The Science of Local Anesthesia: Basic Research, Clinical Application, and Future Directions

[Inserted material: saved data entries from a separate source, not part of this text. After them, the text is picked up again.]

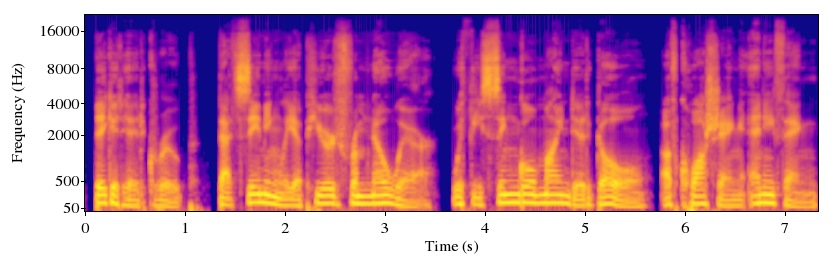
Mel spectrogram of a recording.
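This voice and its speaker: Man, dramatic scripted narration, lowish pitch, grave and measured, very dry sound. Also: a little mellow, dry recording.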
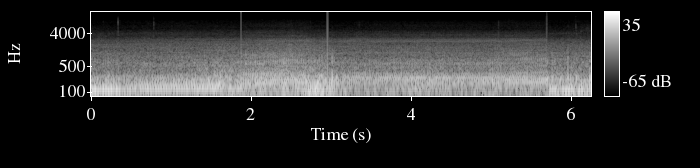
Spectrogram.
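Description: Honda CB500X parallel-twin engine with a GPR Furore Nero exhaust, heard from the rider's seat while cruising steadily, then dropping in level about halfway through.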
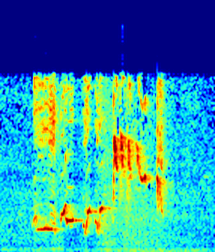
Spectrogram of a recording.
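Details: Song of a caged Orange-banded thrush, the Southeast Asian forest songbird, recorded for training other birds. A quick run of clear whistles steps upward into thin, very high notes, over a low background hum.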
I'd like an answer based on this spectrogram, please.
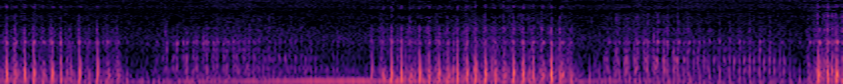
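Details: Tawney, a female cougar (mountain lion) living at CARE in Bridgeport, Texas, purring: loud rhythmic pulsed bursts alternating with softer, quieter stretches, one with a low steady hum, pulses running about three to four per second.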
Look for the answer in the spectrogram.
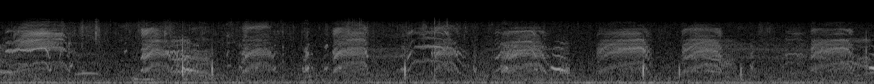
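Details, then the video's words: Meerkat babies exploring beyond the burrow for the very first time with loud, harsh, raspy bursts repeated about every half second to second. Faint squeaks sit between the bursts, over a low hum. "BABY MEERKAT SOUNDS"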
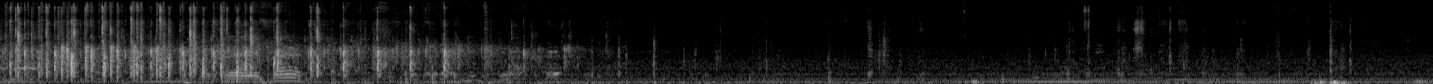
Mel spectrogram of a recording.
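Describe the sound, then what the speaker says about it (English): Applause at a delegate campaign kick-off rally as a candidate is called up, loud dense clapping and cheers for several seconds that fade out, leaving quiet room noise, with a voice speaking briefly. "Give him a round of applause"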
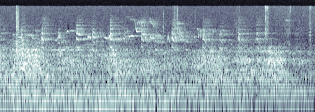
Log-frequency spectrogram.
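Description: A bird calling in a quick series of short, high notes, repeated over several seconds, over a steady low rumble.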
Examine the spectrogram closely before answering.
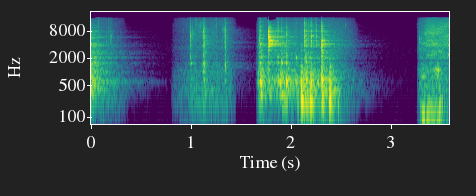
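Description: Ice cubes clink in a glass.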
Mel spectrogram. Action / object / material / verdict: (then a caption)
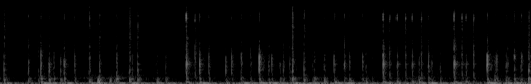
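tap / plastic laptop keyboard / plastic / none. Fingertips type steadily on the plastic keys of a black laptop keyboard, making a dense run of quick, dry clicks and taps. Each keystroke is short with almost no ring, and there is a soft low thud beneath the brighter click tops.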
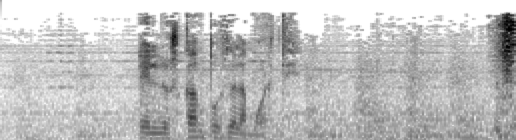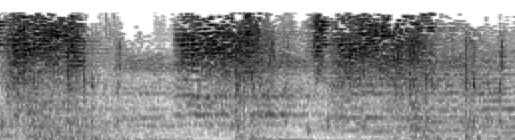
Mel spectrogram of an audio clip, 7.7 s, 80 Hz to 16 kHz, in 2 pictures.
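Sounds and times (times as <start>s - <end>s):
speech: 1.0s - 4.4s
heavy guillotine metal blade dropping with a crash: 3.7s - 7.6s.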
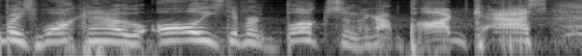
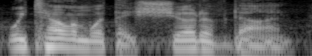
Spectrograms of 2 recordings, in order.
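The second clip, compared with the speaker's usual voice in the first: spooky guide; 13 semitones lower than usual. Acted. Guide warning the pilgrim about the dark path, ominous. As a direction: sound like a guide at a haunted trail.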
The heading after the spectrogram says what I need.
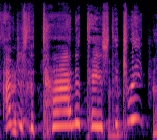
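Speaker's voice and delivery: very high, sugary candy-like voice. Voicing a talking Werther's candy for the others: Mr. Hankey voice. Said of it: "this Werther sound like Mister Hanky?".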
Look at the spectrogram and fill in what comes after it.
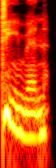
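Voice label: "demon", Japanese; nagisa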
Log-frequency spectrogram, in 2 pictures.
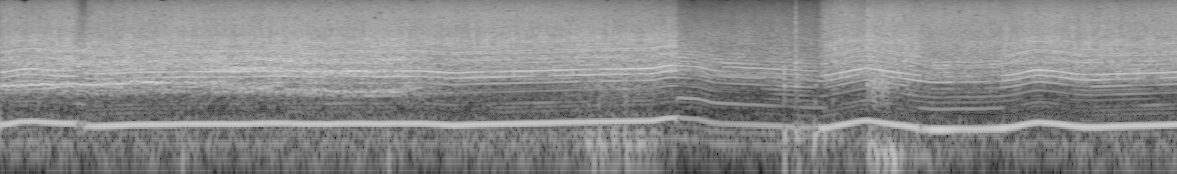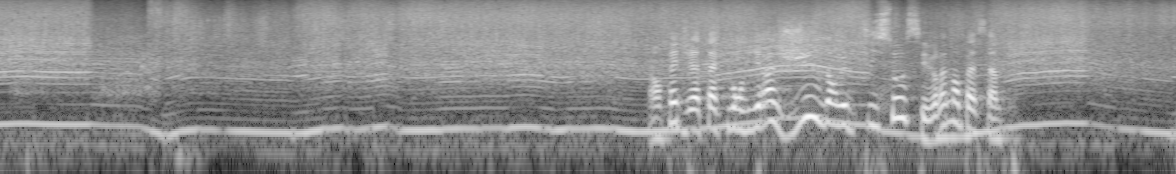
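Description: A racing car engine drones and revs up and down steadily.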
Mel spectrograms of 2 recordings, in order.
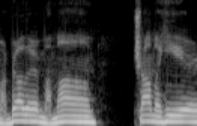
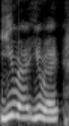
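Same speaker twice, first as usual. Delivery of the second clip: higher, laughing concession; laughing mock agreement; 10 semitones higher than usual. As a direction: echo it back while laughing. Laughing echo in high voice.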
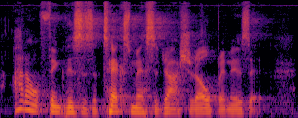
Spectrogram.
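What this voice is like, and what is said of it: Deep Southern accent, elderly woman. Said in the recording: “in her very nice, deep Southern accent”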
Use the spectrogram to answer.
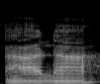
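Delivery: low, soft, lazy refusal; dismissive brush-off. Retold or imitated. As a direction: shrug it off like you can't be bothered. Admin refusing to act.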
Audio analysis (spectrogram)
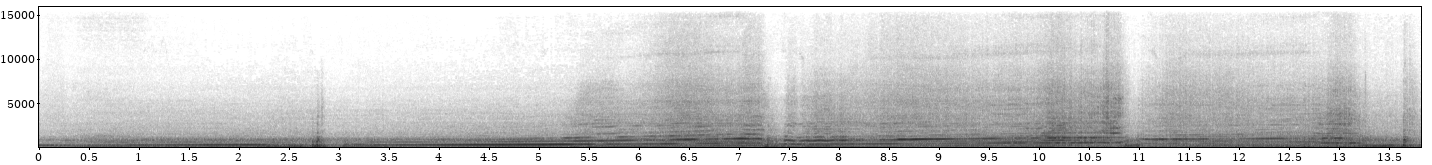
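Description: Gintani-tuned supercar engine pulling hard from inside the moving car, a loud rising drone that climbs in pitch through successive gears with brief dips at each shift, steady road rumble underneath.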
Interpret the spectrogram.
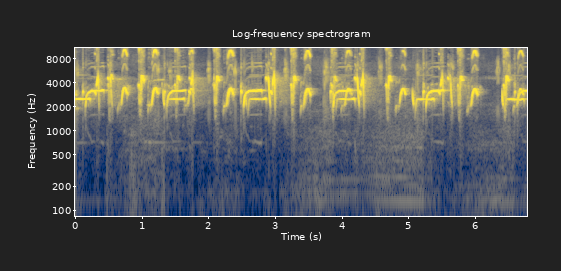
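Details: Lure call of bar-winged prinia for drawing wild birds: sharp chirping phrases repeated in quick bursts, each a sweeping whistle with high clicks, short gaps between groups, faint low hum underneath.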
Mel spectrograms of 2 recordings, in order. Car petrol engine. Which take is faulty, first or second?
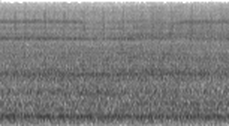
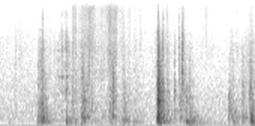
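second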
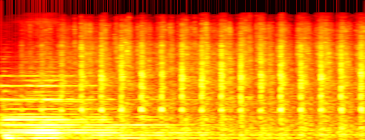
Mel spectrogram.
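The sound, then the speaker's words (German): A tractor engine chugs steadily, its low rumble settling into a regular, rapid putt-putt rhythm of evenly spaced beats with no voices. “Mit dem Trecker.”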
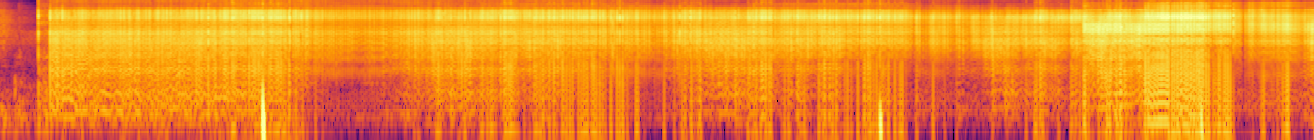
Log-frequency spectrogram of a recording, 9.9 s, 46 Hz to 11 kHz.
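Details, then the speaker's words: Millermatic 211 MIG welder with ER70S-6 .030 wire, settings made hotter after the wire speed seemed too fast or heat too low: steady crackling hiss like sizzling bacon, a properly set weld. "Now that you know what a good weld is supposed to look like, pay attention to the noise that it is making. If you have to rewind it and listen, listen to what it sounds like. It's supposed to sound like sizzling bacon."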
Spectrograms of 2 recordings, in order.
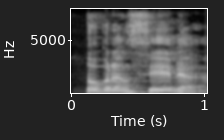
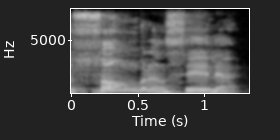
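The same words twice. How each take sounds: First: Said in the usual way. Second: "sobrancelha" slowly as "sombrancelha"; slow "sobrancelha" with an added m; nasalized vowel. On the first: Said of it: "Eu tenho a nasalização de vogais". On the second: Shown as a demonstration. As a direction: nasalize the first o of "sobrancelha": "som-brancelha". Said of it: "aí eu crio sobrancelha".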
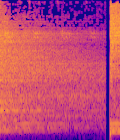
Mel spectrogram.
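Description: The final notes of an electronic pop track fading out, the sound dying away steadily over two seconds as the song ends.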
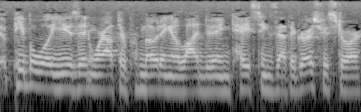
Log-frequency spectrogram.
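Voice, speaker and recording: A man speaks at a very fast pace, his pitch medium. Noticeable background noise runs behind him. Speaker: family business partner, grandson. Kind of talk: interview answer.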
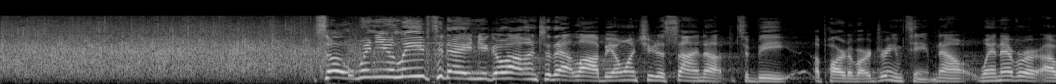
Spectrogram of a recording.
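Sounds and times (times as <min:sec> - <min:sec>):
audience applause for church ushers: 0:00.0 - 0:04.8
speech: 0:03.2 - 0:10.5.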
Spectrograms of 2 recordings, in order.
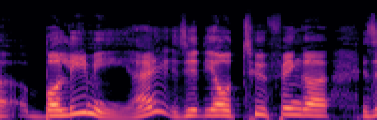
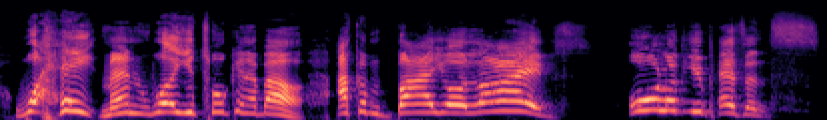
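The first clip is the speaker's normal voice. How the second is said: higher, slow, haughty rich-lady voice; pitched-up parody of a billionaire sneering; mock snobby heiress; 5 semitones higher, 3 dB louder, slower than usual. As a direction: look down on the peasants. Voices the rich woman dismissing haters.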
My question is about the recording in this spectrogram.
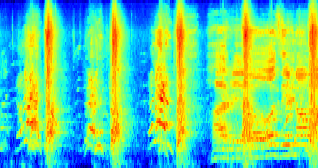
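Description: A group of men chanting a noha together, punctuated by unison open-hand slaps on the chest (matam) about once a second. From about four seconds in, the voices hold a long sung line together.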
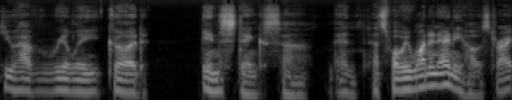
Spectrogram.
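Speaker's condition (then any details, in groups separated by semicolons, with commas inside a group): No condition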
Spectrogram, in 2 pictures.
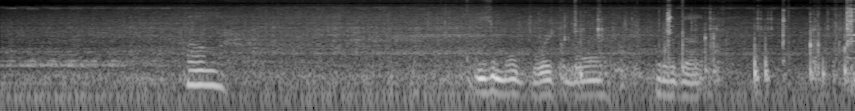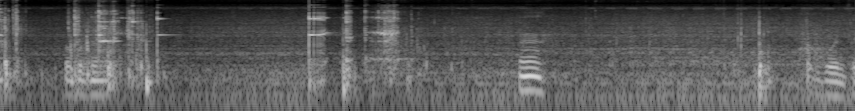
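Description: Drinking glasses clinking against each other as they are set into a cardboard box, a run of sharp, briefly ringing clinks about halfway through.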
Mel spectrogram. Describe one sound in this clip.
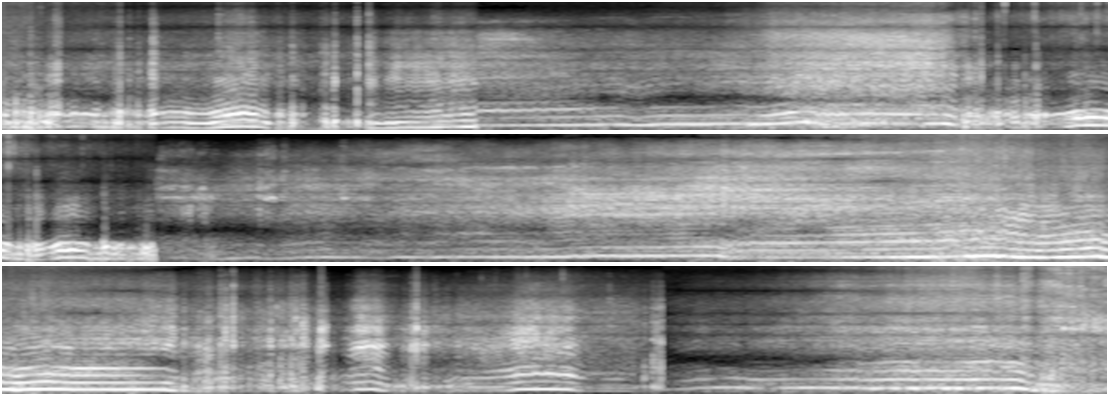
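A rally car engine revs hard and roars past, its pitch rising and falling with gear changes.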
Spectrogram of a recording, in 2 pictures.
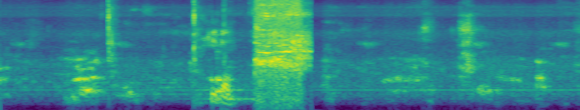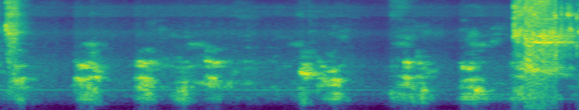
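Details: A pig gives two loud, harsh coughing bursts between soft grunts; the farmer describes the pig's cough as severe and treats by injection in the neck.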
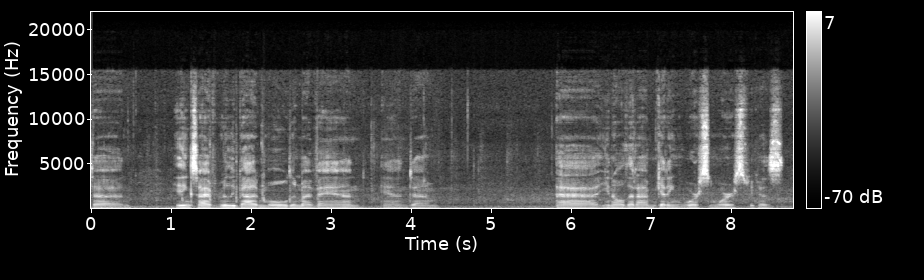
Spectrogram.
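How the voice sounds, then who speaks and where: A man with a stuffy head cold talks casually to his viewers in a low voice. He rambles, filling the gaps with ums and uhs. Faint traffic noise hums behind him. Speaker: vlogger. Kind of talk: casual talk to camera.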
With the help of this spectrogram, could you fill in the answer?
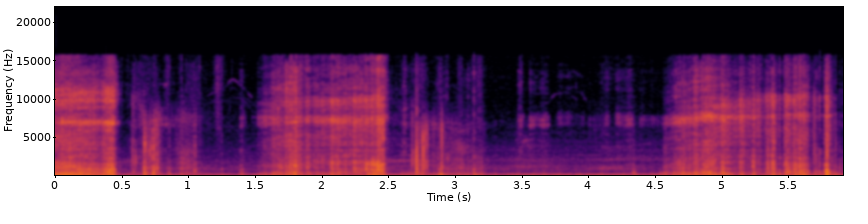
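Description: A steel utility knife blade scrapes and shaves the face of a solid round chalk disc, curling flakes off it. Bursts of dry, gritty scraping with bright hiss alternate with quieter stretches of light scratching and small crisp ticks.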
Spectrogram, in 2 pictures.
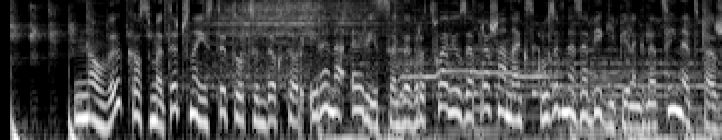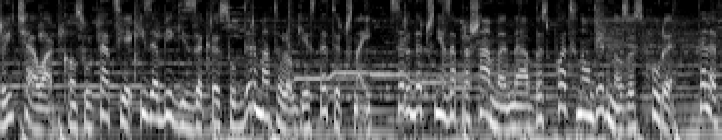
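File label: Polish, female, commercial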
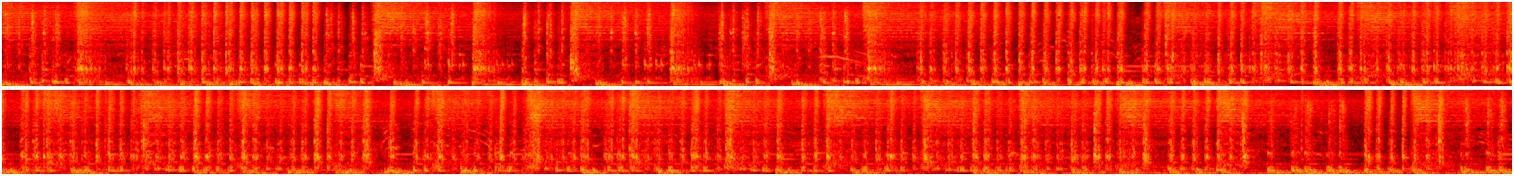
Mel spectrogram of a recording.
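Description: Marching drumline playing a cadence: marching snare drums with fast stick patterns and rolls, crash cymbals, and bass drums sounding a changing pattern of low notes underneath.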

Local anesthetics have been used clinically for more than a century, but new insights into their mechanisms of action and their interaction with biological systems continue to surprise researchers and clinicians alike. Next to their classic action on voltage-gated sodium channels, local anesthetics interact with calcium, potassium, and hyperpolarization-gated ion channels, ligand-gated channels, and G protein–coupled receptors. They activate numerous downstream pathways in neurons, and affect the structure and function of many types of membranes. Local anesthetics must traverse several tissue barriers to reach their site of action on neuronal membranes. In particular, the perineurium is a major rate-limiting step. Allergy to local anesthetics is rare, while the variation in individual patient’s response to local anesthetics is probably larger than previously assumed. Several adjuncts are available to prolong sensory block, but these typically also prolong motor block. The 2 main research avenues being followed to improve action of local anesthetics are to prolong duration of block, by slow-release formulations and on-demand release, and to develop compounds and combinations that elicit a nociception-selective blockade.